    1. Yeah, it's disheartening. But if you do end up looking for more books in the younger age range, there are probably some good ones on there! The last few posts I noticed were mostly Young Adult but there were some Middle Grade (9-ish to 13-ish) titles reviewed, too. :)


Post a Comment

Comments make me happy, so leave lots! :) I will usually reply to each one, so click Notify Me to read my replies.

Popular posts from this blog

What if Iago was a Woman?

For all that I'm a theatre major, I hardly ever talk about acting on this blog. But this project is so cool and fantastic and awesome and wicked that I just have to take a minute and tell you about it. What if Iago was a woman? For those of you who don't know, Iago is a villain in Shakespeare's tragedy Othello. He is considered one of the worst, most evil antagonists in all of Shakespeare.  Plot summary: Othello is a Moor, which in those days referred to someone from Africa. He, a black man, marries Desdemona, a white woman. Society flips its shit, but they can't exactly do anything because he's the General of the Venetian navy and there's a war on. Desdemona, unable to stay with her angry father, goes with Othello to Cyprus, which is in rebellion.

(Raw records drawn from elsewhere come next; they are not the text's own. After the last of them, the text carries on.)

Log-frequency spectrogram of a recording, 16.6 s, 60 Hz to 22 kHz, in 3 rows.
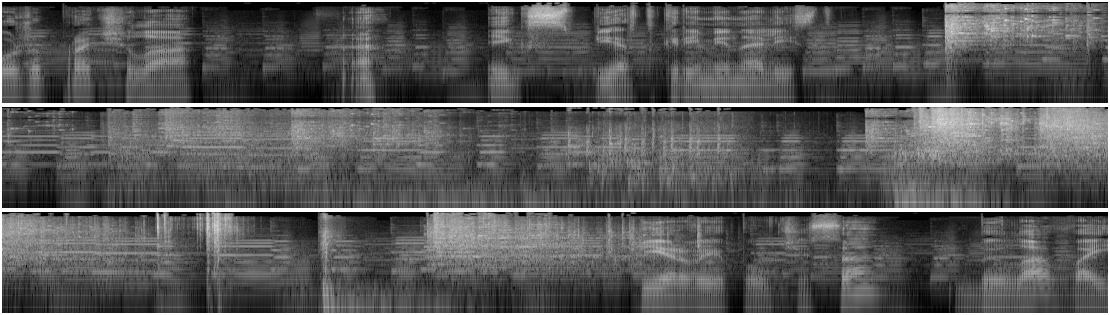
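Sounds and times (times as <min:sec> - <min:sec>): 
speech: 0:00.0 - 0:04.2, 0:14.3 - 0:16.5
clatter and shattering of breaking dishes: 0:04.7 - 0:09.3, 0:09.9 - 0:12.3, 0:13.2 - 0:14.8
metallic crash of a toppling samovar: 0:04.7 - 0:14.7.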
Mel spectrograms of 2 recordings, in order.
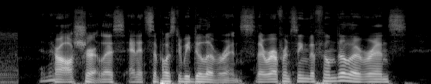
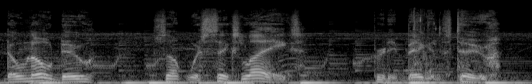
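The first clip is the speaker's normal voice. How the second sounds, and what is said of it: Silly exaggerated Southern accent. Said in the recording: “they're doing like a silly southern accent”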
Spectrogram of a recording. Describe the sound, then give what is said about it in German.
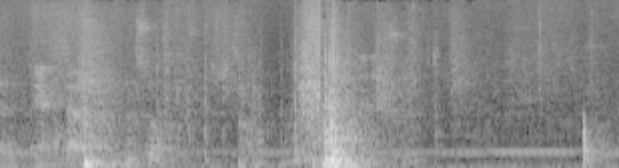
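A heavy wooden coffin lid is placed on and closed over a person lying in the coffin: two dull thuds a couple of seconds apart, followed by a faint knock near the end. “Manche stimmen sogar zu, dass der Deckel draufgelegt wird.”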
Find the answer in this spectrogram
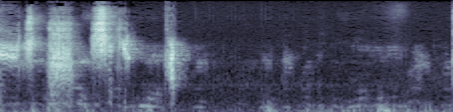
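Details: A talking pet budgerigar mimics human words in quick, chattering, speech-like syllables packed into the first two seconds, then falls mostly quiet with a few soft clicks and a final sharp chirp.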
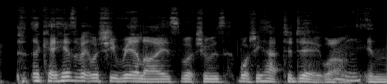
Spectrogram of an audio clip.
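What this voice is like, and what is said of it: Usual voice. Nothing is said of it.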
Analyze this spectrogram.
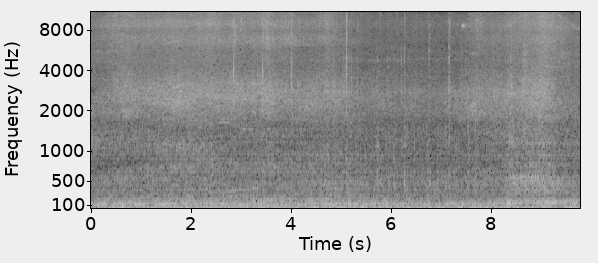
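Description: Steady low rumble of a car's engine and road noise, heard from inside the cabin while driving in traffic.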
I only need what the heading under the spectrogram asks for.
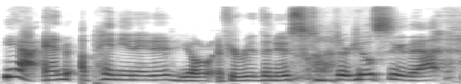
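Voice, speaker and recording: Woman from arizona being interviewed, chatty and animated, plays out what people said. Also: medium pitch, fast. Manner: animated storytelling, acts out quotes. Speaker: podcast guest, entrepreneur. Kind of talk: casual interview conversation.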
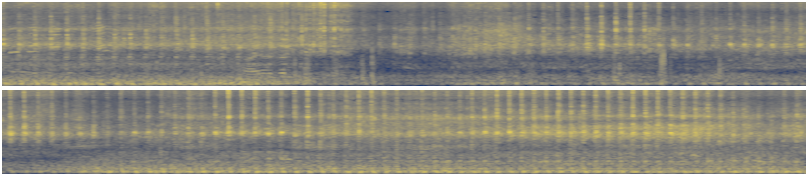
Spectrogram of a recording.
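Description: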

A storm sinks the enemy navy and our good guys arrive safely. Iago, though, is not happy. Because Othello passed him over for promotion (and assorted other reasons that all amount to "I just want to fuck sh

Kiffe Kiffe Tomorrow by Faïza Guène, a YA Book By A Young Author

Review time! Kiffe Kiffe Tomorrow is a young adult novel by a young adult, so I was very interested to read it. There's also a #MuslimShelfSpace tag going around, and this review is a nod to that. The idea is that there's been a lot of stereotypes and anti-Muslim sentiment spread around, so buying and boosting books about and by Muslims can help educate people and break down harmful stereotypes.  The author is French with an Algerian background, and  Guène  wrote Kiffe Kiffe Tomorrow when she was in her late teens. Although the novel is not autobiographical, she shares many things with its main character. Doria, like her creator, is the child of immigrants and lives in poor suburban housing projects.   Guène   wrote that she realized girls like herself weren't really represented in books, and felt that Kiffe Kiffe Tomorrow was a way to tell the stories of people in the suburbs who are ignored by the elites of French literature. Plot: Life Sucks, Until It Doesn

Missing people around the holidays

This winter is highly unusual for many of us because of the pandemic. The holidays are often a trauma trigger in any case, beyond the simple stress of preparing the celebrations. For example, some people have bad memories of spending holidays with abusive people, while others have to deal with the grief of experiencing their first holiday without a deceased loved one.  This winter, so many people are spending their holidays sick or without those who have died from COVID-19. One of my friends used to make and boost threads about being kind to yourself around the holidays, geared towards those for whom the season is a grief/trauma anniversary. This year, my grandfather died. Later this year, that friend died. Every time I think of all the people who didn't survive 2020, I think of them and how fucking unfair that feels. In 2020, we weren't able to hold a funeral for my grandfather. The social rituals around death, designed to help us deal with it, have been disrupted. Distance is